But the manner and not the purpose of creation is that which now engages our attention. God first created a sun or suns, which were images and representatives of Himself, and by means of suns He created earths; and from earthly matters, by means of earthly suns, He created organized material forms for the reception and conscious enjoyment of His life. These were created with reproductive organs,
so that, once produced, they could reproduce themselves, and so perpetuate their species. As preservation is perpetual creation, procreation affords us the means of forming an idea of the nature of creation. It is not necessary or even reasonable to suppose that God originally created the subjects of either the vegetable or animal kingdom by causing them to spring at once into existence in a state of maturity. As every plant and animal in its derivation from parents has its beginning in a microscopic germ or cell, it is reasonable from analogy to conclude that such was the original beginning of them all. Whether a few types were created and one was afterwards developed from another, or each was a distinct and separate creation, does not alter the case, either in regard to their being originally the work of an intelligent Creator, or to the mode of their original production. If there is in the universe no life, and therefore no vital force but one, and organization is the effect of life, it matters not where and in what organization has its beginning. The further back science can push its inquiries and make discoveries, the more will it aid true religion; it will not carry us further away from, but bring us nearer to, the Creator, whose wisdom as the Great First Cause will be the more brightly displayed the more fully instrumental causes are brought to light. So far from feeling any jealousy of science, religion or theology has every reason to hail its triumphs, as certain to help forward the triumph of religion. For if nature leads us up to nature's God, the more intelligently nature is regarded the more certain she is to aid the mind in its upward progress. It may be that the study of physics apart from psychology, and of nature apart from revelation, has an opposite effect upon some minds; but such is not its necessary effect.
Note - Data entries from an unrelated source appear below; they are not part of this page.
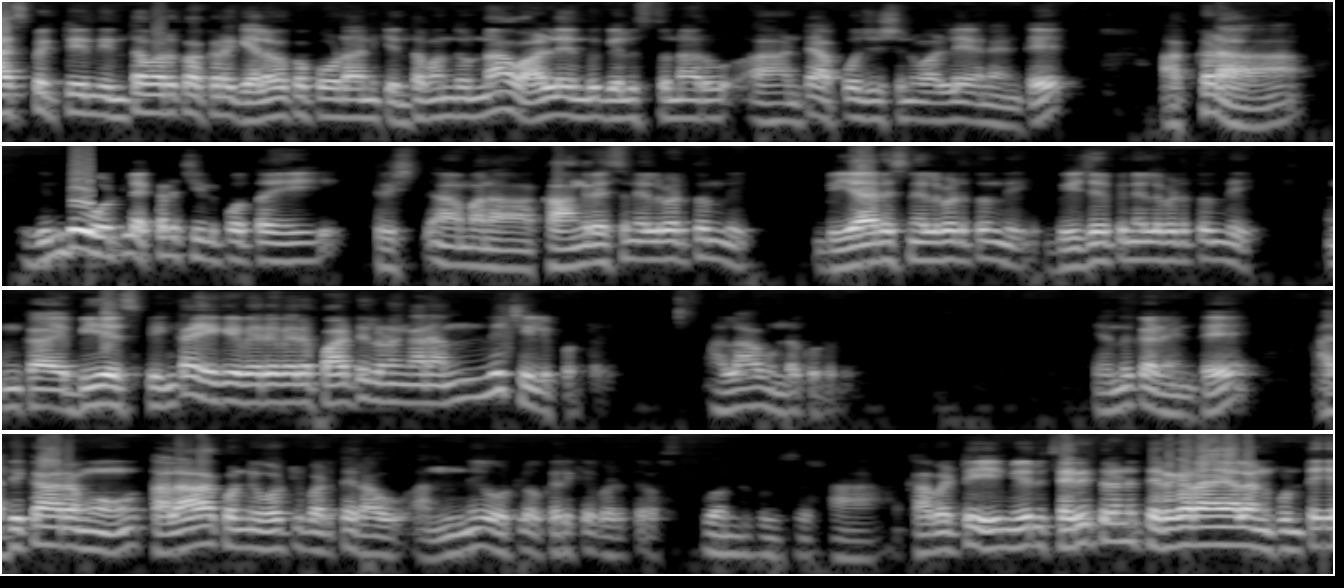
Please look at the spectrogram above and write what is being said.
ఆస్పెక్ట్ ఏంది? ఇంతవరకు అక్కడ గెలవకపోవడానికి ఇంతమంది ఉన్నా వాళ్ళే ఎందుకు గెలుస్తున్నారు? అంటే అపోజిషన్ వాళ్ళే అని అంటే అక్కడ హిందూ ఓట్లు ఎక్కడ చీలిపోతాయి? కృష్ణ మన కాంగ్రెస్ నిలబెడుతుంది బీఆర్ఎస్ నిలబెడుతుంది బీజేపీ నిలబెడుతుంది ఇంకా బీఎస్పీ ఇంకా ఏ- వేరే వేరే పార్టీలు ఉండగానే అన్నీ చీలిపోతాయి. అలా ఉండకూడదు. ఎందుకనంటే అధికారము తలా కొన్ని ఓట్లు పడితే రావు. అన్ని ఓట్లు ఒకరికే పడితే వస్తాయి. వండర్ఫుల్ సార్ ఆ, కాబట్టి మీరు చరిత్రను తిరగరాయాలనుకుంటే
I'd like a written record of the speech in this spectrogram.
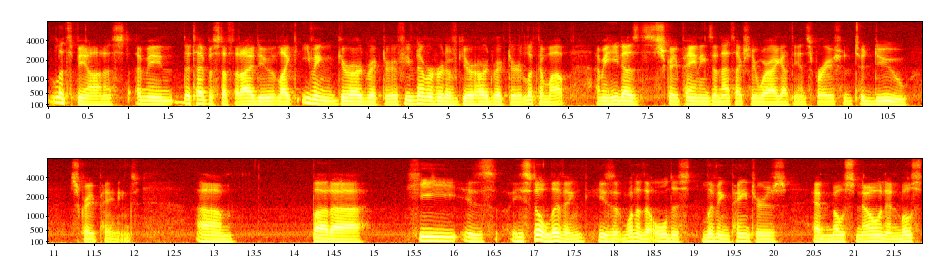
let's be honest. I mean, the type of stuff that I do, like even Gerhard Richter, if you've never heard of Gerhard Richter, look him up. I mean, he does scrape paintings, and that's actually where I got the inspiration to do scrape paintings. Um, but uh, he is he's still living. He's one of the oldest living painters and most known and most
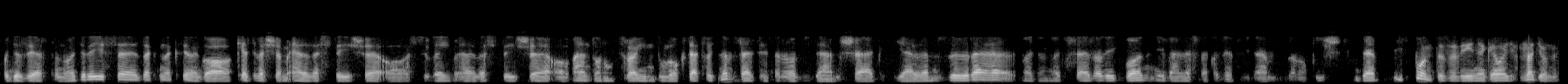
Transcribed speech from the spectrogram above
hogy azért a nagy része ezeknek tényleg a kedvesem elvesztése, a szüleim elvesztése, a vándorútra indulok, tehát hogy nem feltétlenül a vidámság jellemzőre, nagyon nagy százalékban, nyilván lesznek azért vidám dalok is, de itt pont az a lényege, hogy nagyon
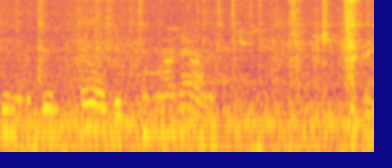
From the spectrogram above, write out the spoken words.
Give it a good tug, it come right out. Okay.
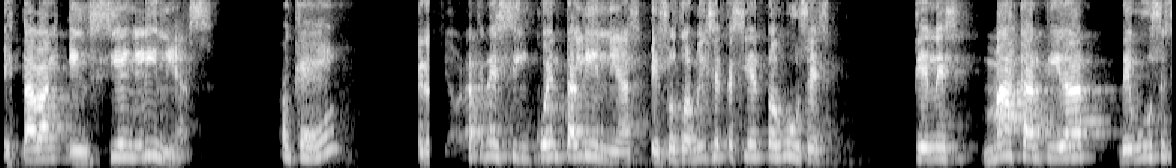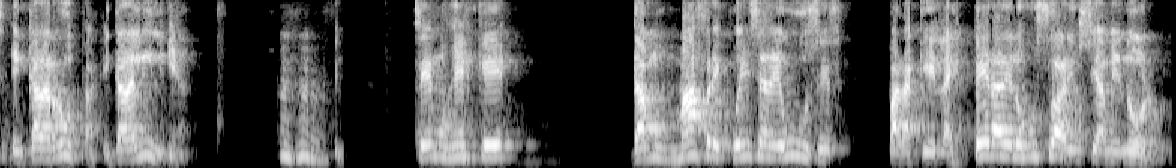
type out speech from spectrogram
estaban en 100 líneas. Ok. Pero si ahora tienes 50 líneas, esos 2.700 buses tienes más cantidad de buses en cada ruta, en cada línea. Lo que hacemos es que damos más frecuencia de buses para que la espera de los usuarios sea menor.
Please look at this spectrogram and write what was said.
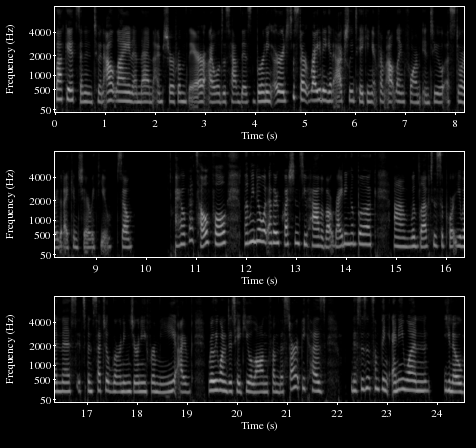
buckets and into an outline. And then I'm sure from there, I will just have this burning urge to start writing and actually taking it from outline form into a story that I can share with you. So I hope that's helpful. Let me know what other questions you have about writing a book. Um, would love to support you in this. It's been such a learning journey for me. I've really wanted to take you along from the start because this isn't something anyone you know,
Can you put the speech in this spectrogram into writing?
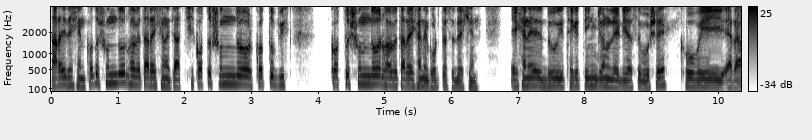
তারাই দেখেন, কত সুন্দর ভাবে তারা এখানে যাচ্ছে। কত সুন্দর, কত কত সুন্দর ভাবে তারা এখানে ঘুরতেছে, দেখেন। এখানে দুই থেকে তিনজন লেডি আছে বসে, খুবই এরা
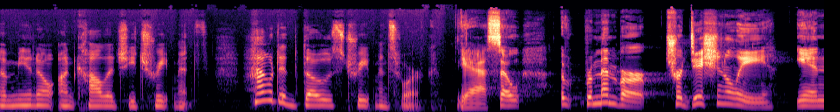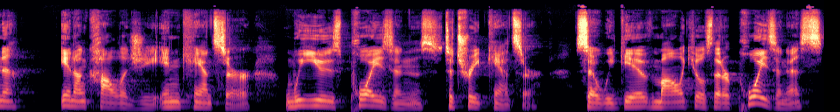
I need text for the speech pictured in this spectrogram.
immuno-oncology treatments. How did those treatments work? Yeah. So uh, remember, traditionally in in oncology, in cancer, we use poisons to treat cancer. So we give molecules that are poisonous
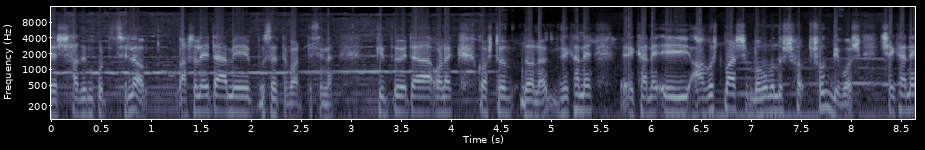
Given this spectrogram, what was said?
দেশ স্বাধীন করতেছিল? আসলে এটা আমি বুঝতে পারতেছি না। কিন্তু এটা অনেক কষ্টজনক। যেখানে, এখানে এই আগস্ট মাস বঙ্গবন্ধু শোক দিবস, সেখানে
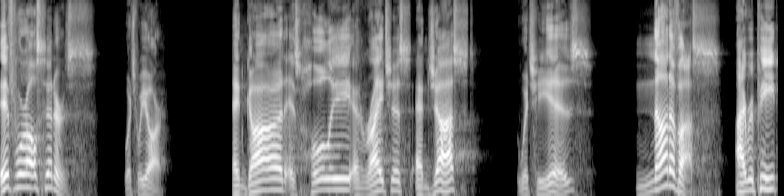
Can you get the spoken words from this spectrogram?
if we're all sinners, which we are, and God is holy and righteous and just, which He is, none of us, I repeat,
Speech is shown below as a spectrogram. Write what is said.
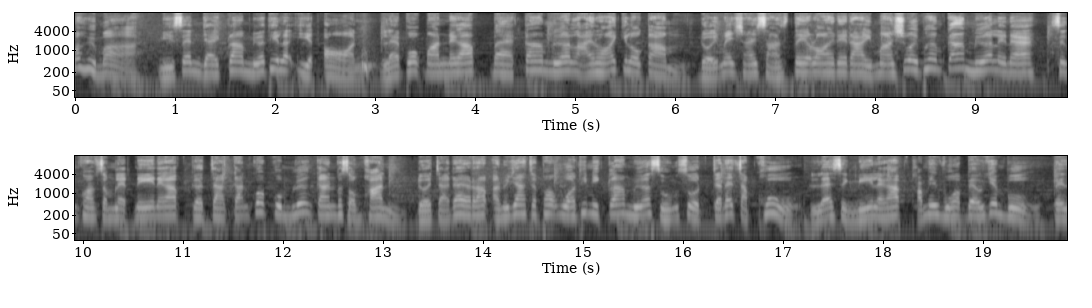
มหึมา มีเส้นใยกล้ามเนื้อที่ละเอียดอ่อน และพวกมันนะครับแบกกล้ามเนื้อหลายร้อยกิโลกรัม โดยไม่ใช้สารสเตียรอยด์ใดๆมาช่วยเพิ่มกล้ามเนื้อเลยนะ ซึ่งความสำเร็จนี้นะครับเกิดจากการควบคุมเรื่องการผสมพันธุ์ โดยจะได้รับอนุญาตเฉพาะวัวที่มีกล้ามเนื้อสูงสุดจะได้จับคู่ และสิ่งนี้แหละครับทำให้วัวเบลเยียมบู เป็น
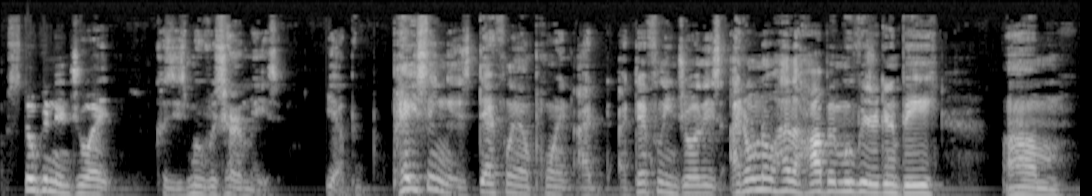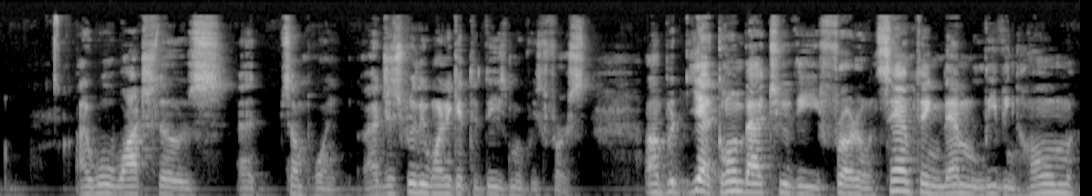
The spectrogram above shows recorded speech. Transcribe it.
I'm still gonna enjoy it because these movies are amazing. Yeah, pacing is definitely on point. I I definitely enjoy these. I don't know how the Hobbit movies are gonna be. Um, I will watch those at some point. I just really want to get to these movies first. Uh, but yeah, going back to the Frodo and Sam thing, them leaving home,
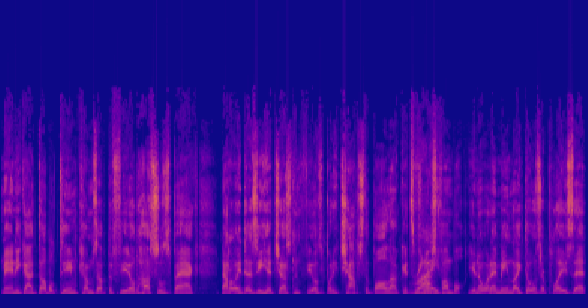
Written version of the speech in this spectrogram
man, he got double teamed, comes up the field, hustles back. Not only does he hit Justin Fields, but he chops the ball out, gets a right. forced fumble. You know what I mean? Like those are plays that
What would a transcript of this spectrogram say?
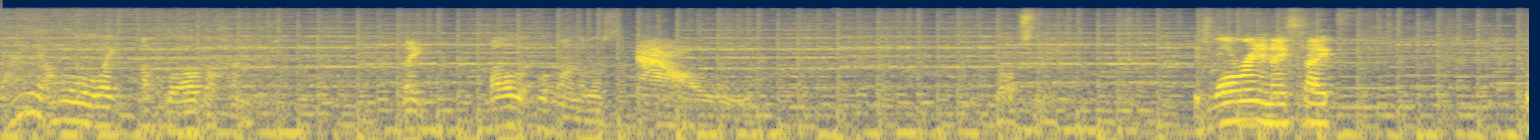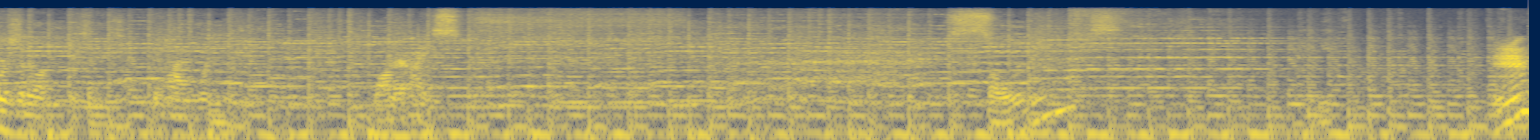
Why are they all like above a hundred? Like all the Pokemon levels. Ow. Loves me. Is Walrein an ice type? Or is it a, is it a hot one? Water, ice. Hmm?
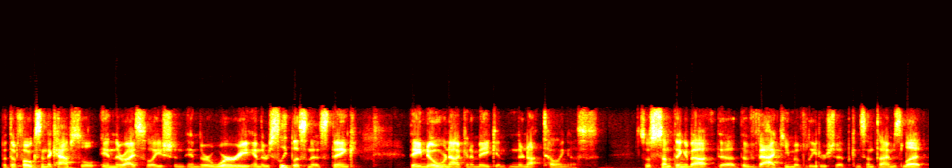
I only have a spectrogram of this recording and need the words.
But the folks in the capsule, in their isolation, in their worry, in their sleeplessness, think they know we're not going to make it and they're not telling us. So something about the the vacuum of leadership can sometimes let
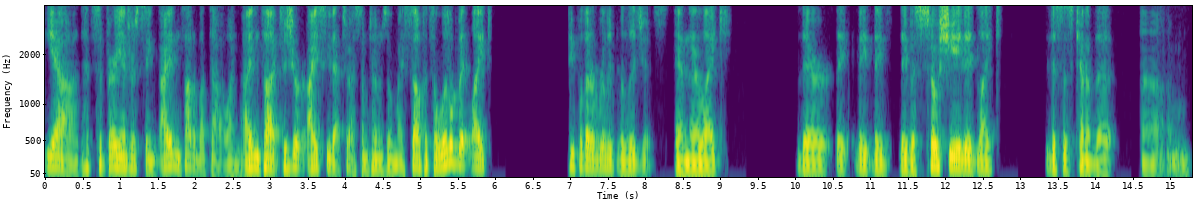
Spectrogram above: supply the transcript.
yeah, that's a very interesting. I hadn't thought about that one. I hadn't thought because you're I see that too. I sometimes with myself. It's a little bit like people that are really religious and they're like they're they they they've they've associated like this is kind of the um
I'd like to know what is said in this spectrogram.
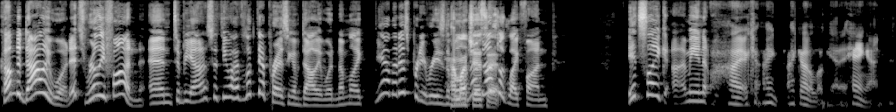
Come to Dollywood. It's really fun. And to be honest with you, I've looked at pricing of Dollywood and I'm like, yeah, that is pretty reasonable. How much that is does it? look like fun. It's like, I mean, I, I, I gotta look at it. Hang on.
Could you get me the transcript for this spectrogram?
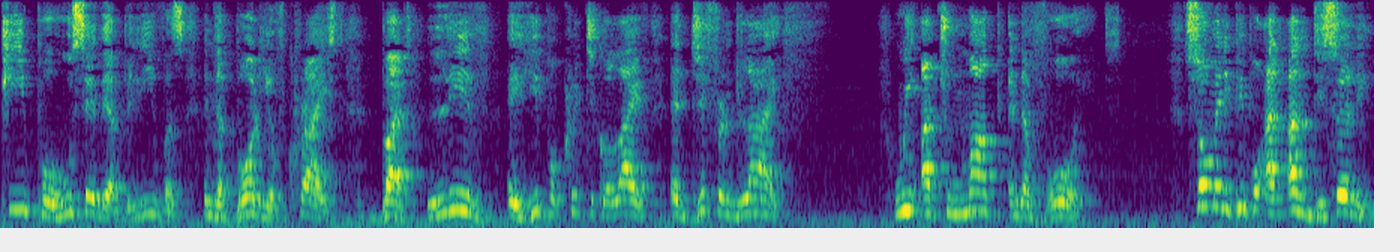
people who say they are believers in the body of Christ, but live a hypocritical life, a different life. We are to mark and avoid. So many people are undiscerning.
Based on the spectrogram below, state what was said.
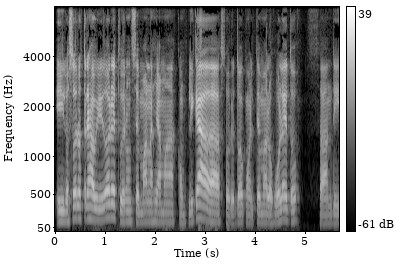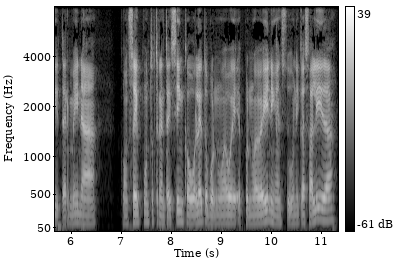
Y los otros tres abridores tuvieron semanas ya más complicadas, sobre todo con el tema de los boletos. Sandy termina con 6.35 boletos por 9, por 9 innings en su única salida.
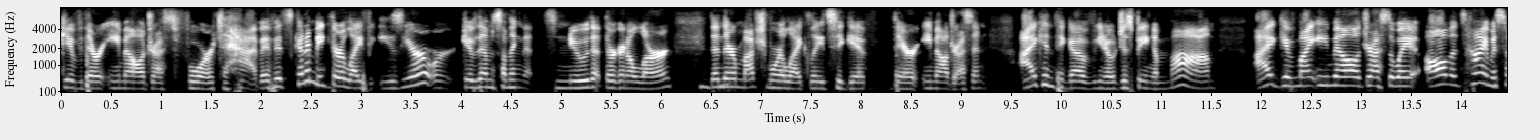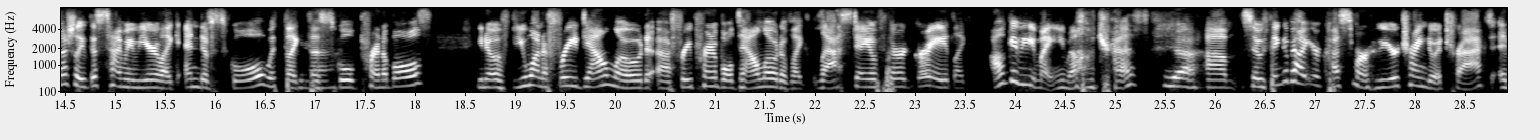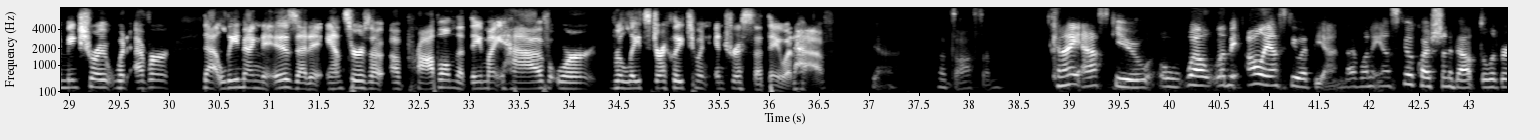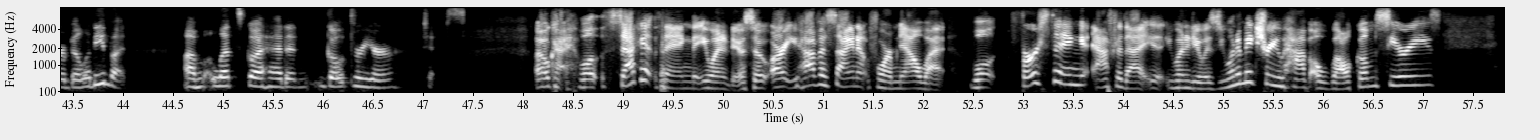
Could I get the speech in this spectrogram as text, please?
give their email address for to have. If it's going to make their life easier or give them something that's new that they're going to learn, then mm-hmm. they're much more likely to give their email address. And I can think of, you know, just being a mom, I give my email address away all the time, especially this time of year, like end of school with like yeah. the school printables. You know, if you want a free download, a free printable download of like last day of third grade, like I'll give you my email address. Yeah. Um, so think about your customer who you're trying to attract and make sure whatever that lead magnet is that it answers a, a problem that they might have or relates directly to an interest that they would have. Yeah, that's awesome. Can I ask you? Oh, well, let me. I'll ask you at the end. I want to ask you a question about deliverability, but um, let's go ahead and go through your tips. Okay. Well, second thing that you want to do. So, all right, you have a sign up form. Now what? Well, first thing after that you want to do is you want to make sure you have a welcome series.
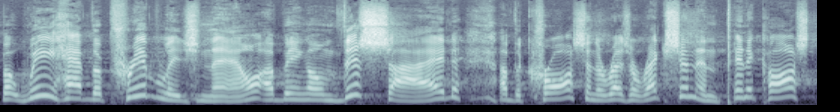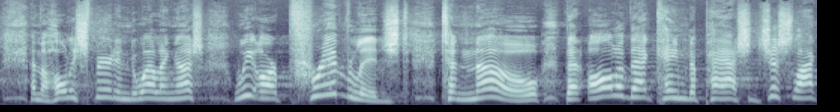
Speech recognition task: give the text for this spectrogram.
but we have the privilege now of being on this side of the cross and the resurrection and Pentecost and the Holy Spirit indwelling us. We are privileged to know that all of that came to pass just like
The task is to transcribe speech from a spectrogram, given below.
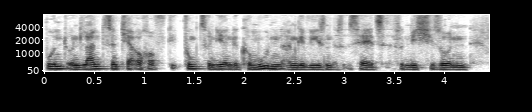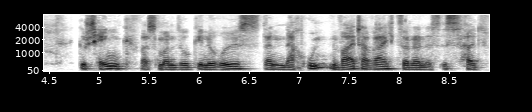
Bund und Land sind ja auch auf die funktionierende Kommunen angewiesen. Das ist ja jetzt nicht so ein Geschenk, was man so generös dann nach unten weiterreicht, sondern es ist halt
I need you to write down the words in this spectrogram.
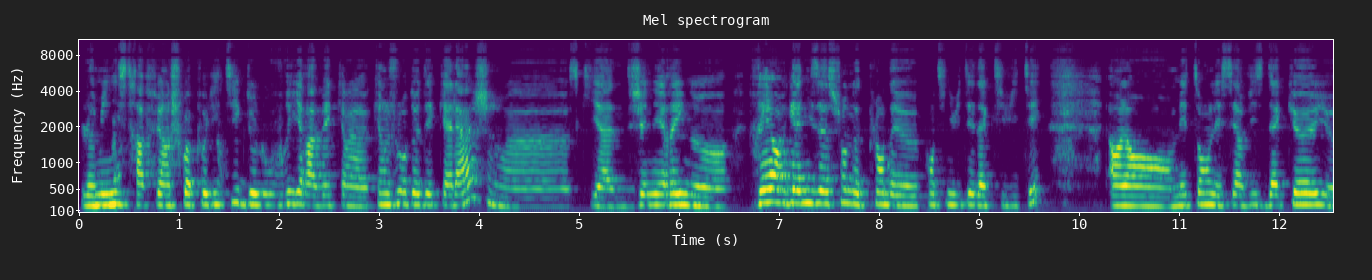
Le ministre a fait un choix politique de l'ouvrir avec 15 jours de décalage, ce qui a généré une réorganisation de notre plan de continuité d'activité en, mettant les services d'accueil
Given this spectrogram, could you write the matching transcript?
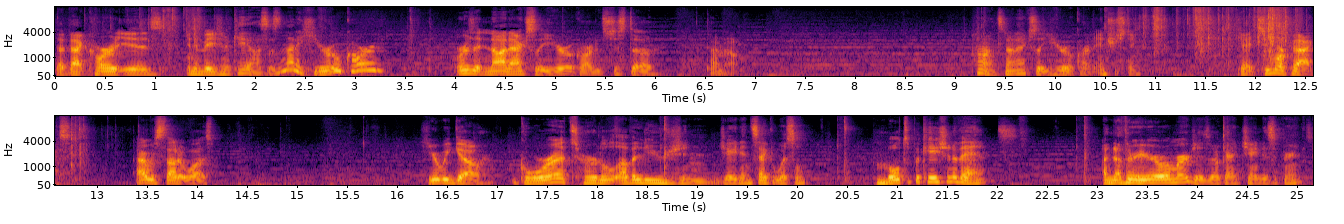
that that card is an invasion of chaos. Isn't that a hero card? Or is it not actually a hero card? It's just a timeout. Huh, it's not actually a hero card. Interesting. Okay, two more packs. I always thought it was. Here we go. Gora Turtle of Illusion. Jade Insect Whistle. Multiplication of Ants. Another hero emerges. Okay, Chain Disappearance.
And we can thankfully accept the facts of science, and leave the conclusions of scientific men, when their conclusions either do not belong to the domain of nature, or are such as science itself does not justify.
THE TRINITY BEFORE AND SINCE THE INCARNATION. IN T. C. R., 166, we read, "That these three, Father, Son, and Holy Spirit, are the three Essentials of the One God." In 170 we read, "That before the creation of the world this Trinity did not exist, but that it was provided and made since the creation, when God became incarnate, and then centred in the person of the Lord God, the Redeemer and Saviour, Jesus Christ." A correspondent desires to have some light thrown on this subject, especially as it has been made the ground of an objection to the doctrine of a Trinity in the Divine nature altogether. The second statement in the T. C. R. is sometimes felt to be difficult to understand; so that some remarks on the subject may be justified on the score of general usefulness.
In the section of the work from which we have quoted the author is arguing against the doctrine of the Eternal Sonship of Christ, and showing that there was no Son of God till Jesus was born of the